On his part, a senior official in Pakistani intelligence said that this site was the hideout of Abu-Khabab and his colleagues and we received information that he was the target of the American strike. Abu-Khabab’s connections with terror go back to the middle 1980’s at least when he was a prominent member of the Egyptian Islamic Jihad group which was led by Ayman al-Zawahiri and which merged with Al-Qaeda organization. He trained hundreds of fighters over the years in Al-Qaeda’s camps on the use of explosives, poisons, and primitive chemical weapons according to American intelligence documents.
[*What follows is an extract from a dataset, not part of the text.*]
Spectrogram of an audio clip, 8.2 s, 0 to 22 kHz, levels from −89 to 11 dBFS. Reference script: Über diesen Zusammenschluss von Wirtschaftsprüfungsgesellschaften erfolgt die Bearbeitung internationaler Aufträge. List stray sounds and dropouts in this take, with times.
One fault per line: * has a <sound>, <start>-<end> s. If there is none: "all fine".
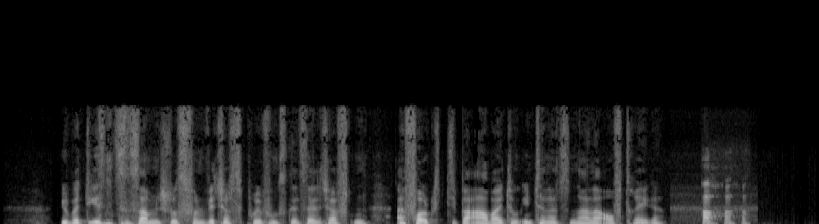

American sources had earlier reported that Abu-Khabab was killed in an American air raid on a building in the Pakistani tribal areas in January 2006.
Recent intelligence reports disclosed that Abu-Khabab trained Western recruits to carry out chemical attacks in Europe and probably the United States as he did when he was running the “Khabab camp” in Afghanistan’s Tora Bora’s areas before the 9/11 attacks, according to an American intelligence official who asked to remain unnamed.